Longleafs for Long Tails
AMERICAN FORESTS is happy to mark the Year of the Salamander with the continuation of our work restoring forest habitat throughout North America, home to the greatest number of salamander species on earth. In fact, 33 percent of the world’s salamanders are found in North America and despite their small size, their biomass in North American forests is more than any other animal!
In particular, this year, American Forests is partnering again with the Longleaf Alliance to reforest areas of Georgia and Florida with the longleaf pine that supports the endangered reticulated flatwoods salamander.
Flatwoods salamanders are a type of amphibian often known as “mole salamanders” because they spend much of their life burrowed underground. After undergoing their metamorphosis in the ponds and wetlands of the Gulf and Atlantic coastal plains, they emerge to live their adult life on — and under — land, returning to the ponds to breed.

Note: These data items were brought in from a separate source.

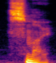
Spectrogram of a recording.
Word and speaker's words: Smough: But from the research I've done, the suggestion here is that Smough is pronounced just like that, Smough, with a little emphasis on the U.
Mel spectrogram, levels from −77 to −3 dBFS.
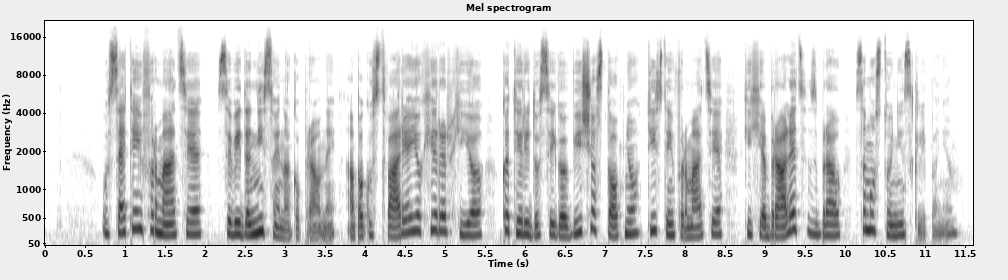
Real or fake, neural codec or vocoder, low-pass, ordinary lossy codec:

The lands that await these newly developed adult salamanders as they climb from the water to firm ground are the longleaf pine forests of the Southeast. But, there isn’t nearly as much of this ecosystem as there used to be. Of the 90 million acres of longleaf pine that once grew there, less than three percent remain today. This loss and fragmentation of habitat has led to the decline of the salamanders as well. There are just 21 known populations remaining of the reticulated flatwoods salamander and 71 percent of these rely on just a single breeding site. First listed as threatened in 1999, the reticulated flatwoods salamander was declared endangered in 2009 when it was determined to be a separate species from the frosted flatwoods salamander.
That’s one of the reasons American Forests and the Longleaf Alliance will be planting 133,200 longleaf pines across 300 acres of the Box-R Wildlife Management Area in Florida. But that’s not all. The flatwoods salamander is just one of nearly 600 species supported by this keystone species, half of which are considered rare. The pines also provide erosion control and provide the benefits of trees to areas where many other trees can’t grow due to sandy soil conditions. They are also more resistant to diseases, insects, fires and storms than many other southeastern pines, making them well-suited to withstand increasing incidents of extreme weather associated with climate change.
The periodic fires required by the longleaf pine ecosystem may also be key to maintaining healthy breeding sites for the flatwoods salamander. The salamanders seem to prefer wetlands with emergent vegetation — plants rooted in the water, but reaching the air — as opposed to those with thick growth. Wildfire may help maintain such ecosystems.
Salamanders might be small, but they are important indicator species in many ecosystems including longleaf pine forests. Their thin skin helps them breathe and drink, but makes them some of the first to succumb to environmental changes. The health of their populations can tell us a lot about the health of the ecosystem as a whole.
For more Global ReLeaf projects, visit www.americanforests.org/global-releaf.